• Problem
Each line below should be repeated exactly, but no picture should be carried over.

• Given records
======
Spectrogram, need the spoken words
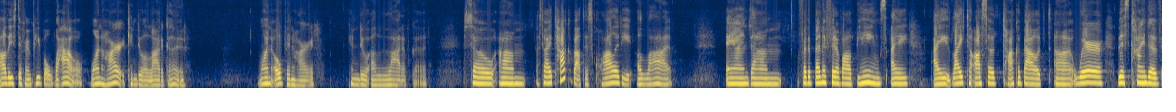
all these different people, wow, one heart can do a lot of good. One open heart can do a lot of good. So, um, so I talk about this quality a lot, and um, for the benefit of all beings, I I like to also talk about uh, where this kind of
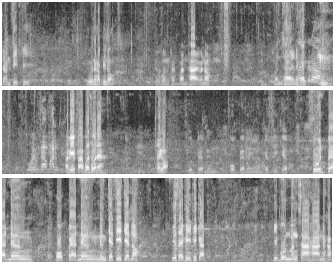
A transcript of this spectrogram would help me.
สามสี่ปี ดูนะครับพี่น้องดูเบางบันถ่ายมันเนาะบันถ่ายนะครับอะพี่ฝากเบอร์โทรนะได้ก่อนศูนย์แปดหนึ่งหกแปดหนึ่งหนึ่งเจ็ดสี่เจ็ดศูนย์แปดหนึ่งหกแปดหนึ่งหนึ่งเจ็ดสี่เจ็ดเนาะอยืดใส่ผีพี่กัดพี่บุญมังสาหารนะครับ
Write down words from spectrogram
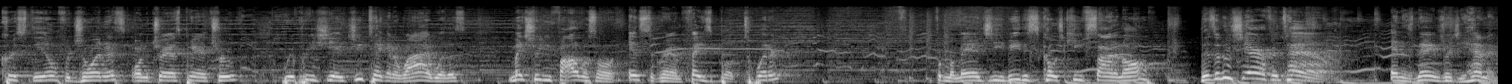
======
• Result for this exercise
Spectrogram, need the spoken words
all these different people, wow, one heart can do a lot of good. One open heart can do a lot of good. So, um, so I talk about this quality a lot, and um, for the benefit of all beings, I I like to also talk about uh, where this kind of
A transcript of this spectrogram would help me.
สามสี่ปี ดูนะครับพี่น้องดูเบางบันถ่ายมันเนาะบันถ่ายนะครับอะพี่ฝากเบอร์โทรนะได้ก่อนศูนย์แปดหนึ่งหกแปดหนึ่งหนึ่งเจ็ดสี่เจ็ดศูนย์แปดหนึ่งหกแปดหนึ่งหนึ่งเจ็ดสี่เจ็ดเนาะอยืดใส่ผีพี่กัดพี่บุญมังสาหารนะครับ
Write down words from spectrogram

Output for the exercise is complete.